MSGA, which was joined in its appeal by the North Phillips County Cooperative State Grazing Districts, also highlighted the difference between managing an area for livestock production and managing an area for wildlife restoration. It argues that the Taylor Grazing Act, which Congress passed in 1934, precludes the BLM from issuing grazing permits to entities that are not rearing animals for production.
The governor‚Äôs office also centered the Taylor Grazing Act in its appeal.
‚ÄúRegardless of whether BLM uses the term ‚Äėbison,‚Äô indigenous animals‚Äô or ‚Äėindigenous livestock,‚Äô federal land management statutes and regulations do not provide BLM the authority to grant the permit APR seeks. The express language of the Taylor Grazing Act permits grazing district use by livestock, the definition of which does not include bison,‚ÄĚ the governor‚Äôs appeal reads. ‚ÄúA non-production herd of bison is not considered ‚Äėlivestock‚Äô under applicable federal law and BLM cannot issue the permit APR seeks.‚ÄĚ
In an email to Montana Free Press, American Prairie Reserve said the BLM is well within its authority to issue grazing leases for bison.
‚ÄúThe Bureau of Land Management‚Äôs decision is consistent with the law, which specifically authorizes public lands grazing by privately- owned indigenous animals, including bison,‚ÄĚ said Mary Cochenour, an attorney representing APR.
According to BLM‚Äôs record of decision, the bureau already administers leases for bison grazing both in Montana and in other western states such as Colorado, New Mexico, North Dakota, South Dakota and Wyoming.
The presence of bison on the landscape has become a proxy for an ongoing debate about land management and larger cultural considerations, something the governor‚Äôs appeal touches on its argument that the BLM failed to fully study economic impacts of APR‚Äôs grazing proposal.
‚ÄúThe communities affected by the proposed alternative are ag-centric. The infrastructure and social constructs of the region, from feed stores to county fairs, are based on the day-to-day realities of the production livestock industry. The proposed alternative removes large chunks of land from production agriculture. Doing so will certainly decrease agricultural production revenue, but may also impact support industries, such as feed suppliers, ranch laborers, machinery sales and repair businesses, livestock veterinarians, etc.
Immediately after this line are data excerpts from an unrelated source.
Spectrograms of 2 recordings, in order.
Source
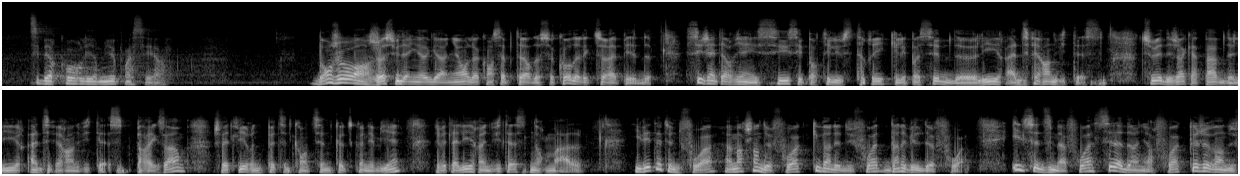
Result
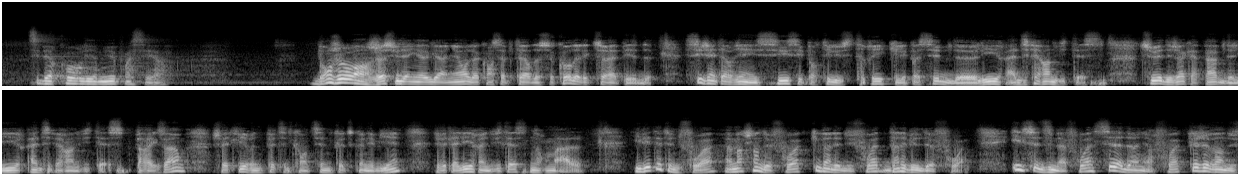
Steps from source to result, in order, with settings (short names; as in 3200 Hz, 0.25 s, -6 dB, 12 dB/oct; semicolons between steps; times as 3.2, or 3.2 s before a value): nonlinear frequency compression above 1300 Hz 1.5:1; harmonic-percussive split harmonic +7 dB; gain +2 dB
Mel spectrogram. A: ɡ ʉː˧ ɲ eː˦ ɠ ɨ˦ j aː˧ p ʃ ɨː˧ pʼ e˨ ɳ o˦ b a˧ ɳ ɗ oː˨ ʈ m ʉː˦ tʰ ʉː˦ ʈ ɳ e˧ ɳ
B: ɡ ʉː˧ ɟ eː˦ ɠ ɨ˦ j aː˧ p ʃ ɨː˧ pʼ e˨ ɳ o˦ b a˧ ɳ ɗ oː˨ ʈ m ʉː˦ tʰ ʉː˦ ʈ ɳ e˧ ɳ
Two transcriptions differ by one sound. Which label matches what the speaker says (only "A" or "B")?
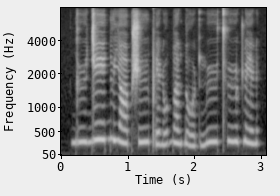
B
Depending on the severity of these impacts, the State could also witness a decrease in the affected population base and a shift away from present socio-cultural characteristics.‚ÄĚ
Pete Geddes, APR‚Äôs vice president and chief external relations officer, said APR has the support of a variety of stakeholders and will contribute to both landscape and community resilience.
‚ÄúWe‚Äôve heard from thousands of people; hunters, small businesses, biologists, Indigenous neighbors, and citizens across Montana who share a commonly held view that bison have a right to graze and restore the health of our nation‚Äôs public lands,‚ÄĚ Geddes said. ‚ÄúWe aim to create more opportunities for future generations of Montanans to access and explore our shared public lands and to protect the public‚Äôs right to legally restore native wildlife.‚ÄĚ
Both APR and the parties appealing BLM‚Äôs decisions are bringing considerable legal muscle to the process.